Several methodological shortcomings should be considered when gauging the implications of these findings. Firstly, this study was uncontrolled and naturalistic. Future researchers may want to use a randomized study to determine the efficacy of the CBT and pharmacotherapy treatment for women with and without comorbid psychiatric and substance abuse on an acute psychiatric unit. Secondly, although all patients received the same type of treatment (CBT), each patient’s medication regimen differed based on her diagnoses. Thirdly, there was a lack of information about prior treatment experiences, which could have influenced outcomes. Fourthly, while this study showed that CBT and medication improved the functioning of these women, the lack of comparison with a mixed-gendered group prevents ascertaining whether or not such gains can be made in the presence of male patients.2,3 Finally, the relationship between discharge alliance and outcome may have been confounded by treatment gains; that is, the more patients improved, the more the therapeutic alliance increased. To address this issue, future studies should measure alliance and outcome more frequently to examine whether changes in alliance predict changes in outcome.
Despite these limitations, this study gives credence to the efficacy of an intensive and structured inpatient CBT and pharmacotherapy program for improving psychological functioning, especially in women with high levels of motivation at admission and therapeutic alliance at discharge. This study represents a major advancement in treatment for a population who is in great need of treatment and who generally drops out of treatment early and consequently cycles through psychiatric and substance abuse services.3
This study has several training implications for service providers in hospital settings.

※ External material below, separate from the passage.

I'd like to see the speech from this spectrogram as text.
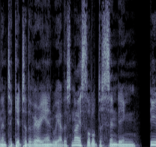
And then to get to the very end, we have this nice little descending. And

For instance, women with or without a substance abuse may benefit from clinicians learning specific techniques that can foster building an alliance and capitalizing on high levels of motivation at admission, especially given that these factors are significantly related to positive outcome. Overall, the results from this study suggest that an intensive, structured, inpatient CBT and pharmacotherapy program can make a positive impact on women’s lives, and thus researchers and clinicians should utilize these results to inform the delivery of psychiatric interventions during acute hospital admission. This is an important study, which could be extended further to improve short- and long-term outcomes for women with acute psychiatric and comorbid substance abuse diagnoses who have been mostly neglected in the literature.
Preparation of this paper was supported, in part, by grants R01 AA 019511 (Dr. Mun) and 3R01AA019511-02S1 (Dr. Mun and Dr. Clarke) from the National Institute on Alcohol Abuse and Alcoholism, Washington, DC.
The authors wish to thank the researchers and participants who contributed to this research project.
Declaration of Interest
The authors report no conflicts of interest. The authors alone are responsible for the content and writing of this paper.